■ Records provided:
[Start of Attachment]

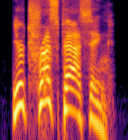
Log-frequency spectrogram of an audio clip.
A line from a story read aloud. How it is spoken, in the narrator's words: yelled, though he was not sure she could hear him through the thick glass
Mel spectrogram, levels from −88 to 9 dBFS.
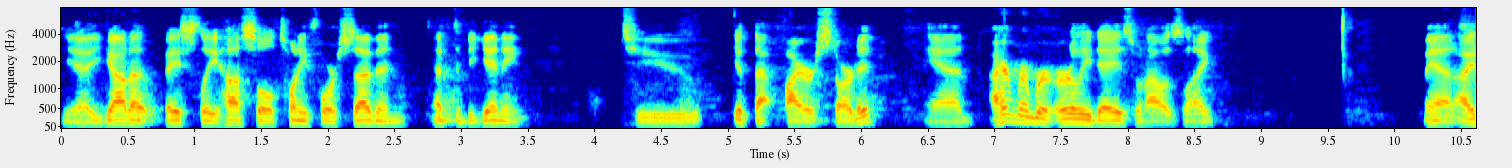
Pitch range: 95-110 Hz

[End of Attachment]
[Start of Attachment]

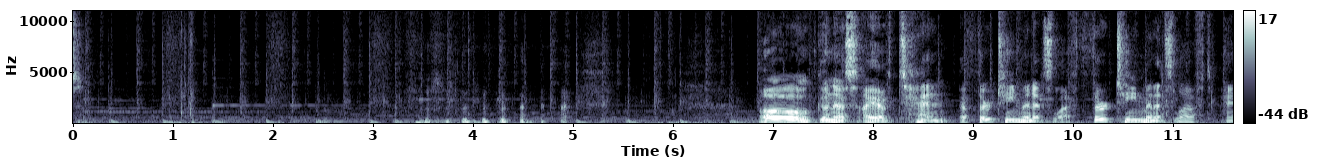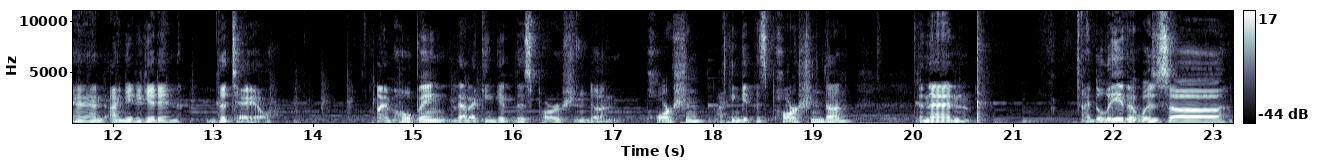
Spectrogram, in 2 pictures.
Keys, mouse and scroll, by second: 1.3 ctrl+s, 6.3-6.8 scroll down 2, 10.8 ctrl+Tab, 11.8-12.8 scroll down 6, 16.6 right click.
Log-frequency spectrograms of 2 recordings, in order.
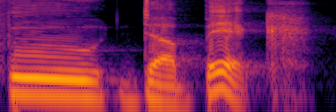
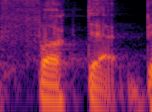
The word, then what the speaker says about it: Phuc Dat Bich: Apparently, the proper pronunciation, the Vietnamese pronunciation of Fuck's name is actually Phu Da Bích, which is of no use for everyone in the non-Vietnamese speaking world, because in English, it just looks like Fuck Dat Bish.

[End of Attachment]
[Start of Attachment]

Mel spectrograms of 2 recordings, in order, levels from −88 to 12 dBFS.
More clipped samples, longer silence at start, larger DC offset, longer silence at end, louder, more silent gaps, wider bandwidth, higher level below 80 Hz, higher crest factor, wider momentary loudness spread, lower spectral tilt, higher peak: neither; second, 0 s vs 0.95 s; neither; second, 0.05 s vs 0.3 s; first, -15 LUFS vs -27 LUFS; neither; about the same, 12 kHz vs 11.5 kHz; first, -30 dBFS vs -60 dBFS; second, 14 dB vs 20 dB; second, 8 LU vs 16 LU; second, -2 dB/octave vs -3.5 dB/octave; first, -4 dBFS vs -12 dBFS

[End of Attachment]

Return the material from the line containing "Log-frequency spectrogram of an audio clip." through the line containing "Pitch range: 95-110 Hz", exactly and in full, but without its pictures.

Log-frequency spectrogram of an audio clip.
A line from a story read aloud. How it is spoken, in the narrator's words: yelled, though he was not sure she could hear him through the thick glass
Mel spectrogram, levels from −88 to 9 dBFS.
Pitch range: 95-110 Hz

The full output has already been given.